Extracted records

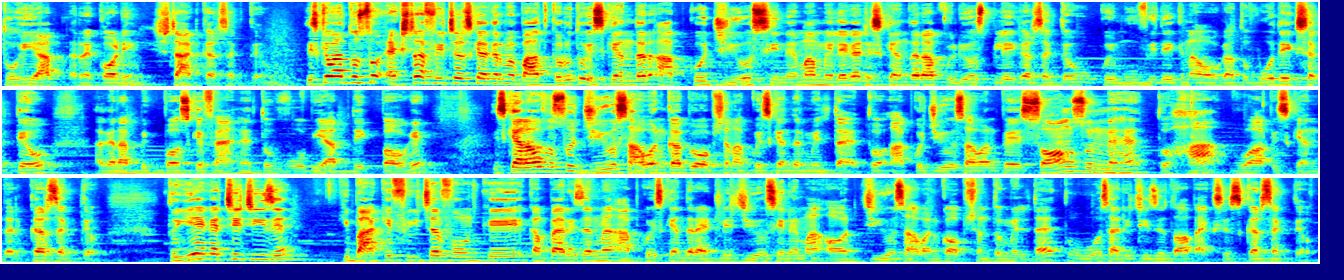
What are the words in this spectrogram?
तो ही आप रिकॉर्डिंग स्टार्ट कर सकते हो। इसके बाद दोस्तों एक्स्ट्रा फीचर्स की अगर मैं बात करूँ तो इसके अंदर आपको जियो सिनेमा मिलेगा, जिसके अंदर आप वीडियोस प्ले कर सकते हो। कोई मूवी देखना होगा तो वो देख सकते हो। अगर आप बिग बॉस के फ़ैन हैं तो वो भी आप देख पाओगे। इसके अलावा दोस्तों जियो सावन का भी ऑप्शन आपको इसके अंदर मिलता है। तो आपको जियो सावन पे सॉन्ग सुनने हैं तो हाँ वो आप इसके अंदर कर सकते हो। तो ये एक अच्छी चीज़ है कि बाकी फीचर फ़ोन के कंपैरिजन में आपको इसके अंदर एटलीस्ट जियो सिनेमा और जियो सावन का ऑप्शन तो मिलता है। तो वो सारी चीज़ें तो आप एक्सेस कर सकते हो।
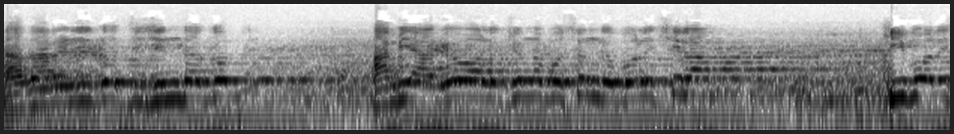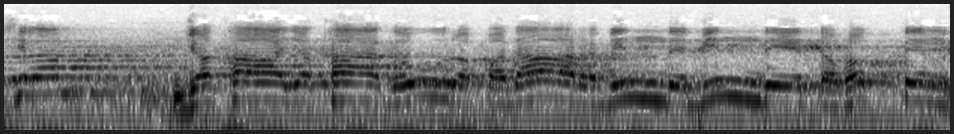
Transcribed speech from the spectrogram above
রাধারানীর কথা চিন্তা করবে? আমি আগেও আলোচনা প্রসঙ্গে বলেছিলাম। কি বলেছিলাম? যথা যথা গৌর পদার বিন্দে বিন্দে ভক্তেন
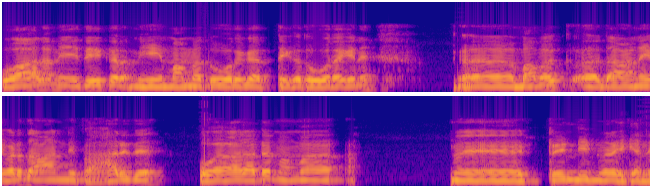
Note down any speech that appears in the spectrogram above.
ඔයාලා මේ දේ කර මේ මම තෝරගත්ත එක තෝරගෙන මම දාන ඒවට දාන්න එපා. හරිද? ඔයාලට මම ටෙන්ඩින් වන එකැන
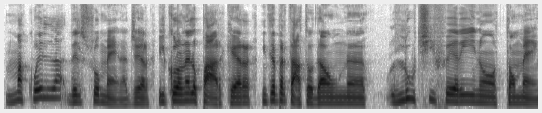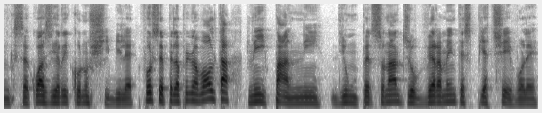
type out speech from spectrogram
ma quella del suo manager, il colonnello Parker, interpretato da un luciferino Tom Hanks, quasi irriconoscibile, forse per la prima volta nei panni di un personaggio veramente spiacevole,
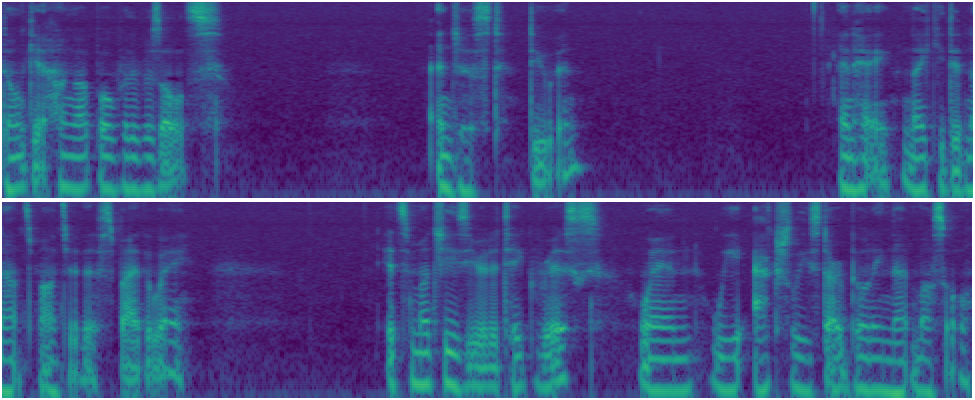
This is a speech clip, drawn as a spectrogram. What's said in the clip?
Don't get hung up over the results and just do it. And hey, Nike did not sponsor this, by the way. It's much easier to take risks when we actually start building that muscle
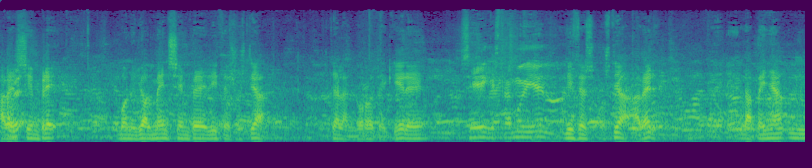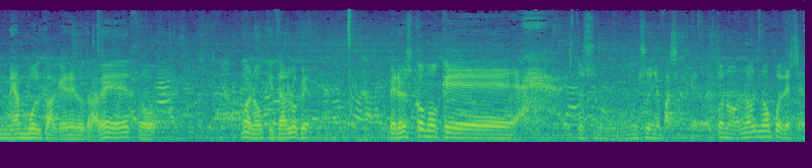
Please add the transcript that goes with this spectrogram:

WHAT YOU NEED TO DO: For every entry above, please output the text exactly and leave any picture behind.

ANSWER BOX:
What are the words in this spectrogram?
तो ही आप रिकॉर्डिंग स्टार्ट कर सकते हो। इसके बाद दोस्तों एक्स्ट्रा फीचर्स की अगर मैं बात करूँ तो इसके अंदर आपको जियो सिनेमा मिलेगा, जिसके अंदर आप वीडियोस प्ले कर सकते हो। कोई मूवी देखना होगा तो वो देख सकते हो। अगर आप बिग बॉस के फ़ैन हैं तो वो भी आप देख पाओगे। इसके अलावा दोस्तों जियो सावन का भी ऑप्शन आपको इसके अंदर मिलता है। तो आपको जियो सावन पे सॉन्ग सुनने हैं तो हाँ वो आप इसके अंदर कर सकते हो। तो ये एक अच्छी चीज़ है कि बाकी फीचर फ़ोन के कंपैरिजन में आपको इसके अंदर एटलीस्ट जियो सिनेमा और जियो सावन का ऑप्शन तो मिलता है। तो वो सारी चीज़ें तो आप एक्सेस कर सकते हो।
Transcribed speech from the spectrogram above
রাধারানীর কথা চিন্তা করবে? আমি আগেও আলোচনা প্রসঙ্গে বলেছিলাম। কি বলেছিলাম? যথা যথা গৌর পদার বিন্দে বিন্দে ভক্তেন
Note down any speech that appears in the spectrogram above.
ඔයාලා මේ දේ කර මේ මම තෝරගත්ත එක තෝරගෙන මම දාන ඒවට දාන්න එපා. හරිද? ඔයාලට මම ටෙන්ඩින් වන එකැන
type out speech from spectrogram
ma quella del suo manager, il colonnello Parker, interpretato da un luciferino Tom Hanks, quasi irriconoscibile, forse per la prima volta nei panni di un personaggio veramente spiacevole,
This is a speech clip, drawn as a spectrogram. What's said in the clip?
Don't get hung up over the results and just do it. And hey, Nike did not sponsor this, by the way. It's much easier to take risks when we actually start building that muscle
Please add the transcript that goes with this spectrogram:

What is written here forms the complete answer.